* [AIM OF THE EXERCISE]: Images are not part of the copy; write out the rest of the data exactly as given.

DATA START

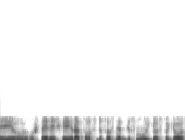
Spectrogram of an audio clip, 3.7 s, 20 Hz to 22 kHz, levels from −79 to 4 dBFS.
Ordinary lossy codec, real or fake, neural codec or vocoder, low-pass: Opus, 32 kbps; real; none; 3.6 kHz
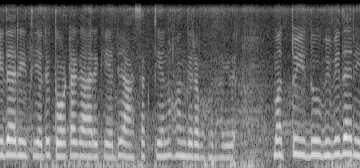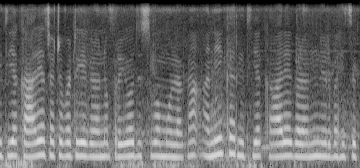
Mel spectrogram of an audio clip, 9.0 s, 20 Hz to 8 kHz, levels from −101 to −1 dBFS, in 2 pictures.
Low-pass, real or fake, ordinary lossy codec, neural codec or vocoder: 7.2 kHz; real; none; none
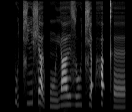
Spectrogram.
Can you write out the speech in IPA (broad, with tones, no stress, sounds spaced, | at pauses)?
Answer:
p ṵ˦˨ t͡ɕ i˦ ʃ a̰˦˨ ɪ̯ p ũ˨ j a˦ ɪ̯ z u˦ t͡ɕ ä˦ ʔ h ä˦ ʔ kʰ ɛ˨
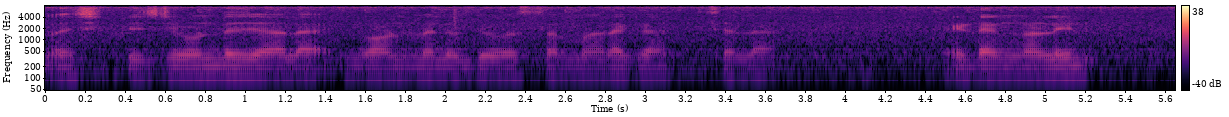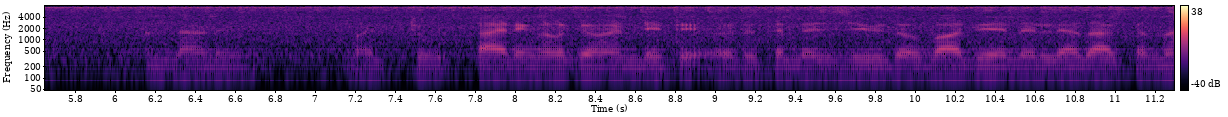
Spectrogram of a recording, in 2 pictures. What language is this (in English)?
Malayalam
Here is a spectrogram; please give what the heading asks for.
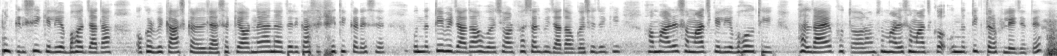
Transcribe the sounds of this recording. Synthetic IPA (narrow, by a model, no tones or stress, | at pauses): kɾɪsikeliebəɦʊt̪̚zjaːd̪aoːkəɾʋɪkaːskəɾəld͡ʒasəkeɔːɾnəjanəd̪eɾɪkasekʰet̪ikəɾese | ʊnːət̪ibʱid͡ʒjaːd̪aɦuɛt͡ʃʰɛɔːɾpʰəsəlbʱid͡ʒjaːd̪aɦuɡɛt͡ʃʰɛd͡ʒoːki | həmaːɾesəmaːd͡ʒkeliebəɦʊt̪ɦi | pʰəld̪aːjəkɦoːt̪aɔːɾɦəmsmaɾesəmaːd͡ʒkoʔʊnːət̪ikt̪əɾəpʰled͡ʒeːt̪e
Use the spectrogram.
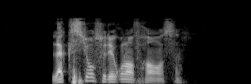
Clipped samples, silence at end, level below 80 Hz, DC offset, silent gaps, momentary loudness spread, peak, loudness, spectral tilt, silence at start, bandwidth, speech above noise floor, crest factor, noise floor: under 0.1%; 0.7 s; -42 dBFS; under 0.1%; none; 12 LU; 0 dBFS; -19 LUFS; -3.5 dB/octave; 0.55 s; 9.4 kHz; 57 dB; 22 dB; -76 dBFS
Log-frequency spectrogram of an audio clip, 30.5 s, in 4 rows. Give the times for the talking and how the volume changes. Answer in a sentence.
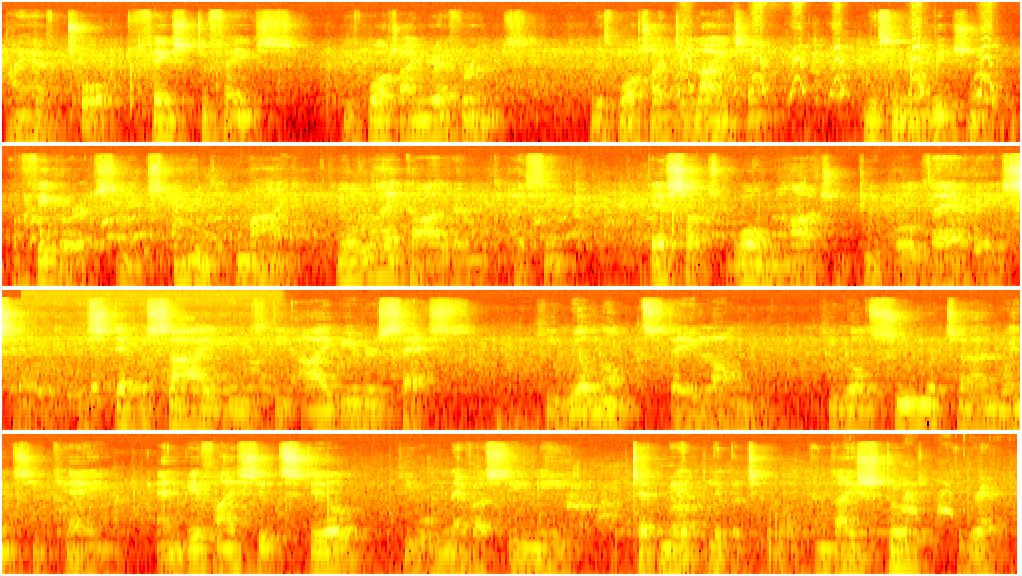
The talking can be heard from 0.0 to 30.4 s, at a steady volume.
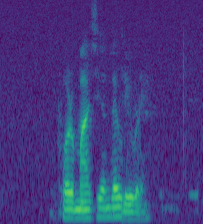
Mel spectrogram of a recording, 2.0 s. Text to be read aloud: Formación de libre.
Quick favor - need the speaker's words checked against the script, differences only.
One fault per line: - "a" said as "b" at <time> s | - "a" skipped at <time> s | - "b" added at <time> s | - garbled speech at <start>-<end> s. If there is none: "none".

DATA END

* [RESPONSE FOR THIS EXERCISE]:
Spectrogram of an audio clip, 3.7 s, 20 Hz to 22 kHz, levels from −79 to 4 dBFS.
Ordinary lossy codec, real or fake, neural codec or vocoder, low-pass: Opus, 32 kbps; real; none; 3.6 kHz
Mel spectrogram of an audio clip, 9.0 s, 20 Hz to 8 kHz, levels from −101 to −1 dBFS, in 2 pictures.
Low-pass, real or fake, ordinary lossy codec, neural codec or vocoder: 7.2 kHz; real; none; none
Spectrogram.
Can you write out the speech in IPA (broad, with tones, no stress, sounds spaced, | at pauses)?
Answer:
p ṵ˦˨ t͡ɕ i˦ ʃ a̰˦˨ ɪ̯ p ũ˨ j a˦ ɪ̯ z u˦ t͡ɕ ä˦ ʔ h ä˦ ʔ kʰ ɛ˨
Spectrogram of a recording, in 2 pictures. What language is this (in English)?
Malayalam
Here is a spectrogram; please give what the heading asks for.
Transcribe the sounds of this recording. Synthetic IPA (narrow, by a model, no tones or stress, | at pauses): kɾɪsikeliebəɦʊt̪̚zjaːd̪aoːkəɾʋɪkaːskəɾəld͡ʒasəkeɔːɾnəjanəd̪eɾɪkasekʰet̪ikəɾese | ʊnːət̪ibʱid͡ʒjaːd̪aɦuɛt͡ʃʰɛɔːɾpʰəsəlbʱid͡ʒjaːd̪aɦuɡɛt͡ʃʰɛd͡ʒoːki | həmaːɾesəmaːd͡ʒkeliebəɦʊt̪ɦi | pʰəld̪aːjəkɦoːt̪aɔːɾɦəmsmaɾesəmaːd͡ʒkoʔʊnːət̪ikt̪əɾəpʰled͡ʒeːt̪e
Use the spectrogram.
Clipped samples, silence at end, level below 80 Hz, DC offset, silent gaps, momentary loudness spread, peak, loudness, spectral tilt, silence at start, bandwidth, speech above noise floor, crest factor, noise floor: under 0.1%; 0.7 s; -42 dBFS; under 0.1%; none; 12 LU; 0 dBFS; -19 LUFS; -3.5 dB/octave; 0.55 s; 9.4 kHz; 57 dB; 22 dB; -76 dBFS
Log-frequency spectrogram of an audio clip, 30.5 s, in 4 rows. Give the times for the talking and how the volume changes. Answer in a sentence.
The talking can be heard from 0.0 to 30.4 s, at a steady volume.
Mel spectrogram of a recording, 2.0 s. Text to be read aloud: Formación de libre.
Quick favor - need the speaker's words checked against the script, differences only.
One fault per line: - "a" said as "b" at <time> s | - "a" skipped at <time> s | - "b" added at <time> s | - garbled speech at <start>-<end> s. If there is none: "none".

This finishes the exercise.